We often are contacted by Nurse Practitioners (“NPs”) who want to set up their own businesses in order to be able to significantly increase their income. In fact, when a nurse practitioner is correctly configured in a viable practice there is a distinct opportunity to make a significantly greater income and to run the business by themselves, without simply being an employee for someone else. But the fundamental issue is, exactly how does this new enterprise get set up so that the NP is practicing in accordance with the law? There are several areas that have to be addressed in order for the nurse practitioner to have a legal and viable entity in place so that the NP can confidently practice without fear of violating the applicable laws.
What are the requirements for a nurse practitioner to set up a legally viable practice in New York?
The first requirement is that in New York State the NP must have a collaborative physician working with him/her. This arrangement must be memorialized in a written practice agreement with written practice protocols if he/she has less than 3,600 hours of experience as an NP. Please note that New York does not require a physician to supervise an NP or to co-sign any of the NP’s orders, records or charts. This Practice Agreement addresses issues such as the following:
- Patient referral and consultation;
- Coverage for emergency absences of either the NP or the collaborating physician;
- Resolution of disagreements between the NP and the physician regarding diagnosis and treatment.
- Review of medical records by collaborating physician in a timely fashion;
- Identification of written practice protocols that the NP will use;
- Any additional provisions that are agreed upon.
Please note that having the Collaborative Agreement is just one facet of the practice. Obviously, when the NP has 3,600 hours of experience, he/she only needs to have a “collaborative relationship” with a physician, as required by law.
What are the space requirements for a legally viable practice in New York?
The NP will need a place to work and that will require either subletting space from someone else, via a written sublease, or leasing space as the tenant from a landlord or other legal arrangement. Such leases are important and the language has to be understood so that there are no surprises that might end up with a breach of the lease and a possible lawsuit. No one needs that.
The NP must be certain that the place where the practice is going to take place is zoned for this type of business. This problem can arise when the NP wants to run the business out of his/her home. You would be surprised at how vindictive neighbors, and competitors, can be when they report unauthorized businesses operating in a residential area.
What insurance does a nurse practitioner need for a legally viable practice in New York?
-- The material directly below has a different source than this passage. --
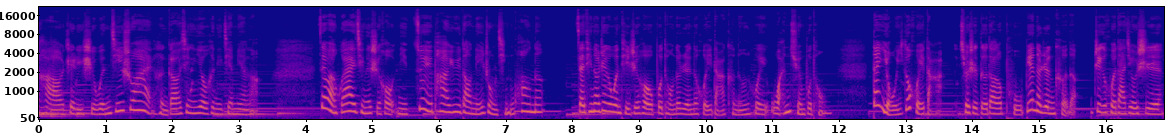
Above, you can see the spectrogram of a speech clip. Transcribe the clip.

Of course, insurance is a must for any business, and as an NP you will require general liability coverage, in case someone falls down in your place of business and, also, professional malpractice coverage. The amount of coverage and any deductibles must be understood when making the purchase. Likewise, the type of policy and the stability of the insurance company are important.
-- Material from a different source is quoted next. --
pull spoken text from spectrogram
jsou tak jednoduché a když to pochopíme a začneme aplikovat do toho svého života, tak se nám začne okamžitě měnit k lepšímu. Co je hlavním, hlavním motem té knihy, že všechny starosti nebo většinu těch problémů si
What equipment does an NP need?
Another area of concern is in the issue of equipment that an NP uses in his/her day-to-day work. There are standards that have to be met for refrigeration, cleanliness, signage, how medical records are maintained, etc. These may seem like small details, but if you are going into this type of business situation, you want to do it correctly.
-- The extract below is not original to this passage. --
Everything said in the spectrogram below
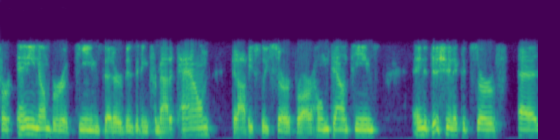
for any number of teams that are visiting from out of town. Could obviously serve for our hometown teams. In addition, it could serve as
The overarching concept here is that NPs are uniquely situated to run a profitable and useful business, but you must start out with all of the issues being dealt with in accordance with various laws. This will require an initial outlay of money to do the setup of the business correctly. This is best viewed as an investment and that money will be long forgotten when you have a well-functioning and profitable practice.
There are other issues to consider but these are some of the foundational concerns.
Please note that this type of work is done at Walker Medical Law with the input from Mr. Thomas Gallo who is an experienced healthcare attorney and a licensed Physician Assistant. Mr. Gallo is a professor at multiple Physician Assistant Programs and is General Counsel to the New York State Society of PAs and other organizations and is well versed in the area of proper business practices.
Please call Walker Medical Law if you have any questions on this subject matter. We are here to help you realize your dreams and do it safely.